[Problem to work on]
Return every record below exactly as written, but leave out the pictures.
===== Excerpted data =====
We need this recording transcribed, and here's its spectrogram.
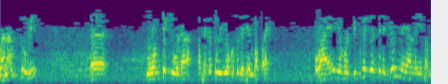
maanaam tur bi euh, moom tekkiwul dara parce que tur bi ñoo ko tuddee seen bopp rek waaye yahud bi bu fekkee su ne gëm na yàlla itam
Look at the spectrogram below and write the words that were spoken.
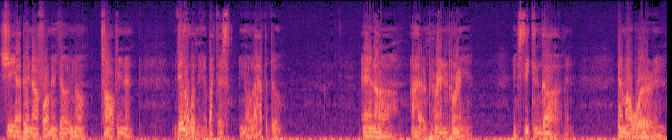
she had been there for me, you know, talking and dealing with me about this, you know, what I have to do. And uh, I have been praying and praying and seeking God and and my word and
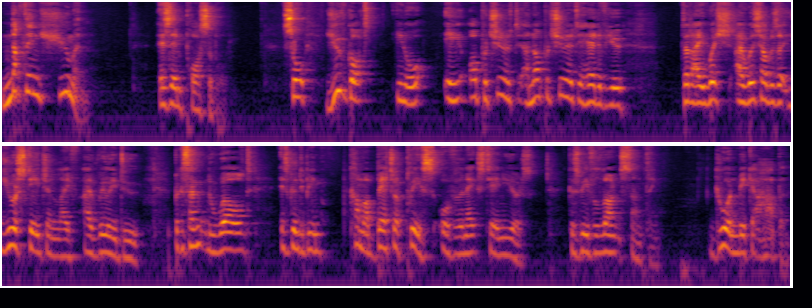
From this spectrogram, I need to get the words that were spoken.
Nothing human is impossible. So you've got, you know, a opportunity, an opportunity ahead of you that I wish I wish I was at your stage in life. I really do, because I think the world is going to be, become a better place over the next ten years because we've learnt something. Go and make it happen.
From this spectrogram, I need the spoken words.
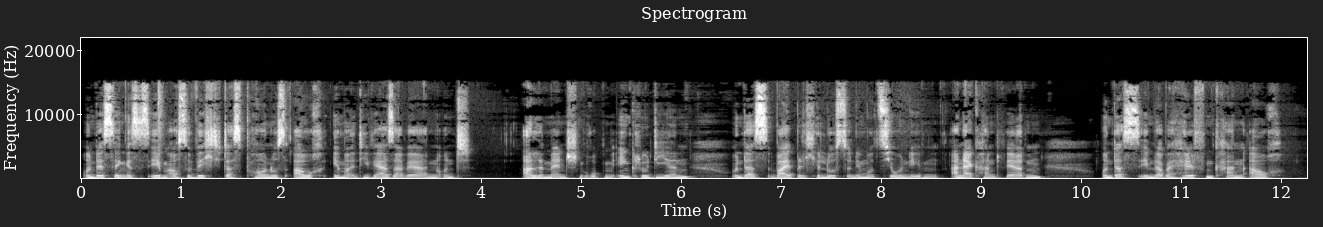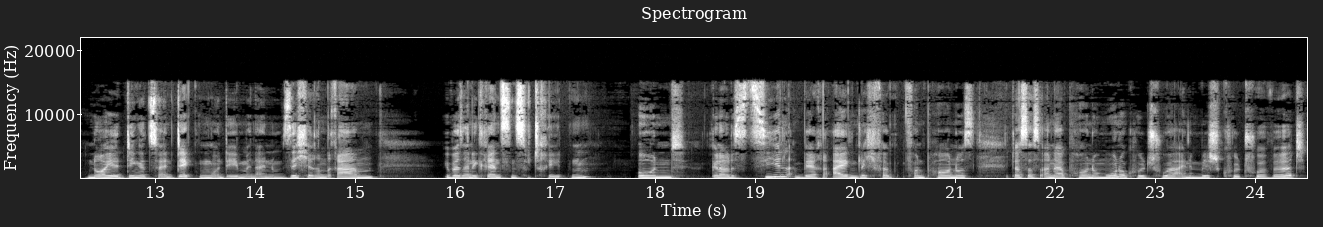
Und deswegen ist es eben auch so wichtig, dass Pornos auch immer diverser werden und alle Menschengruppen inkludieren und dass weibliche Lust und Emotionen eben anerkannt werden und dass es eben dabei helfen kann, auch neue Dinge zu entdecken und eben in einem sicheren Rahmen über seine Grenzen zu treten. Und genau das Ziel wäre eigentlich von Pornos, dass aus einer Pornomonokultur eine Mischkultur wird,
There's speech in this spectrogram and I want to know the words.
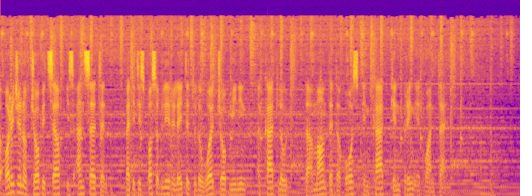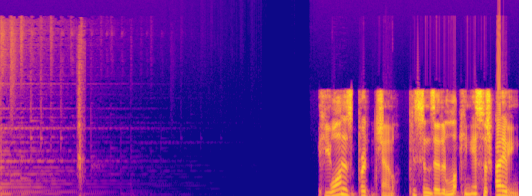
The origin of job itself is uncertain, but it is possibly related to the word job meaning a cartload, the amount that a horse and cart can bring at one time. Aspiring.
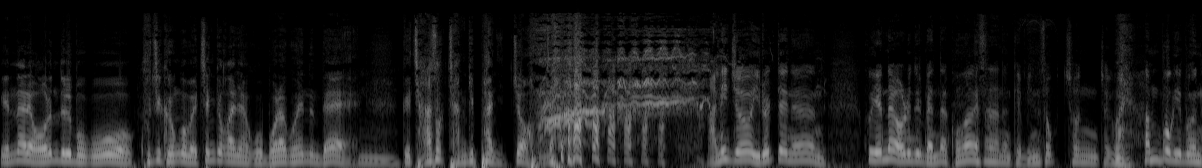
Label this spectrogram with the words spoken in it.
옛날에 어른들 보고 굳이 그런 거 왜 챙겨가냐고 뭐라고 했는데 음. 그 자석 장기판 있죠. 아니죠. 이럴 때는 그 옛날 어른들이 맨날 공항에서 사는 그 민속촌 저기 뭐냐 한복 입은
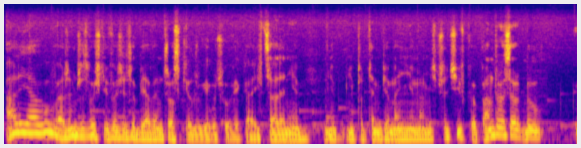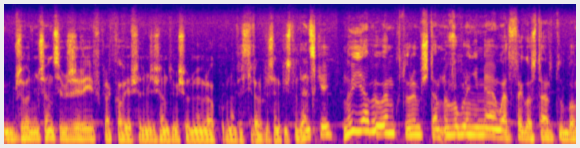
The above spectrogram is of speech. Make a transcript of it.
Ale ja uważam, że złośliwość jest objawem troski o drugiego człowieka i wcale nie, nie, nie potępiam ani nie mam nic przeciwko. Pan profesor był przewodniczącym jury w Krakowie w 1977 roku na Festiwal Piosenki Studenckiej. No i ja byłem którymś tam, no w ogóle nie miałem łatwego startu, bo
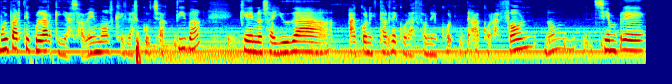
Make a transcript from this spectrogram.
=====
[Worked solution]
We need this recording transcribed, and here's its spectrogram.
maanaam tur bi euh, moom tekkiwul dara parce que tur bi ñoo ko tuddee seen bopp rek waaye yahud bi bu fekkee su ne gëm na yàlla itam
Look at the spectrogram below and write the words that were spoken.
she had been there for me, you know, talking and dealing with me about this, you know, what I have to do. And uh, I have been praying and praying and seeking God and and my word and
From this spectrogram, I need to get the words that were spoken.
Nothing human is impossible. So you've got, you know, a opportunity, an opportunity ahead of you that I wish I wish I was at your stage in life. I really do, because I think the world is going to be, become a better place over the next ten years because we've learnt something. Go and make it happen.
From this spectrogram, I need the spoken words.
Und deswegen ist es eben auch so wichtig, dass Pornos auch immer diverser werden und alle Menschengruppen inkludieren und dass weibliche Lust und Emotionen eben anerkannt werden und dass es eben dabei helfen kann, auch neue Dinge zu entdecken und eben in einem sicheren Rahmen über seine Grenzen zu treten. Und genau das Ziel wäre eigentlich von Pornos, dass aus einer Pornomonokultur eine Mischkultur wird,
There's speech in this spectrogram and I want to know the words.
The origin of job itself is uncertain, but it is possibly related to the word job meaning a cartload, the amount that a horse and cart can bring at one time. Aspiring.
Label this spectrogram with the words spoken in it.
옛날에 어른들 보고 굳이 그런 거 왜 챙겨가냐고 뭐라고 했는데 음. 그 자석 장기판 있죠. 아니죠. 이럴 때는 그 옛날 어른들이 맨날 공항에서 사는 그 민속촌 저기 뭐냐 한복 입은
The above spectrogram is of speech. Make a transcript of it.
Ale ja uważam, że złośliwość jest objawem troski o drugiego człowieka i wcale nie, nie, nie potępiam ani nie mam nic przeciwko. Pan profesor był przewodniczącym jury w Krakowie w 1977 roku na Festiwal Piosenki Studenckiej. No i ja byłem którymś tam, no w ogóle nie miałem łatwego startu, bo
Make a transcript from this spectrogram.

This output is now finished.